WHAT TO PRODUCE: In the data below, repeat the line containing "Spectrogram reading, what is being said" and every following line exactly, up to and including the last line. Exclude pictures.
+++
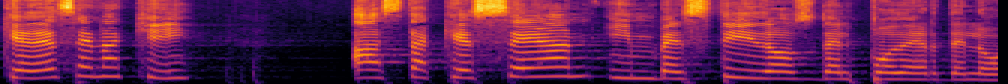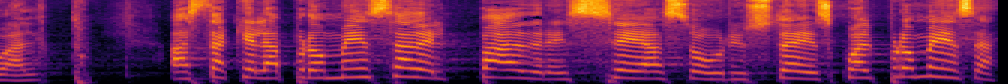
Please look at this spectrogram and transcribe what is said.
quédense aquí hasta que sean investidos del poder de lo alto. Hasta que la promesa del Padre sea sobre ustedes. ¿Cuál promesa?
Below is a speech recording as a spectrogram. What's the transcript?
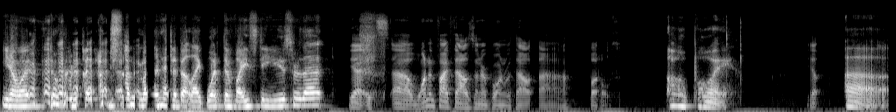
you know what don't worry about it. I'm just I'm in my head about like what device do you use for that Yeah, it's uh, one in five thousand are born without uh, buttholes. oh boy Yep. uh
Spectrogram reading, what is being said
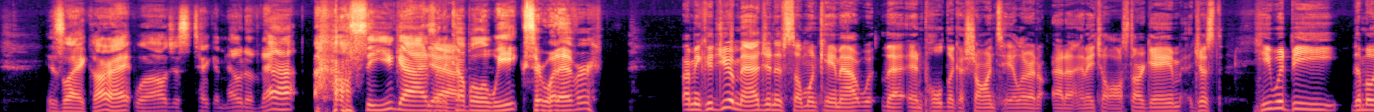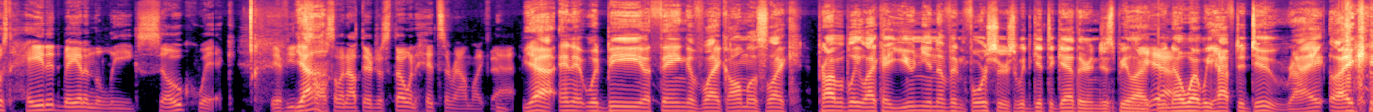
is like, all right, well, I'll just take a note of that. I'll see you guys in a couple of weeks or whatever. I mean, could you imagine if someone came out with that and pulled like a Sean Taylor at, at an NHL All Star game? Just he would be the most hated man in the league so quick if you just Yeah. saw someone out there just throwing hits around like that. Yeah, and it would be a thing of like almost like probably like a union of enforcers would get together and just be like, we know what we have to do, right? Like,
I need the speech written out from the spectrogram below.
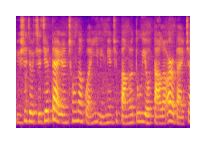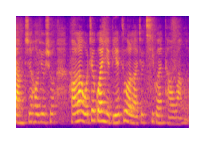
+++
OUTPUT FOR THIS EXERCISE:
Spectrogram reading, what is being said
is like, all right, well, I'll just take a note of that. I'll see you guys in a couple of weeks or whatever. I mean, could you imagine if someone came out with that and pulled like a Sean Taylor at, at an NHL All Star game? Just he would be the most hated man in the league so quick if you just Yeah. saw someone out there just throwing hits around like that. Yeah, and it would be a thing of like almost like probably like a union of enforcers would get together and just be like, we know what we have to do, right? Like,
I need the speech written out from the spectrogram below.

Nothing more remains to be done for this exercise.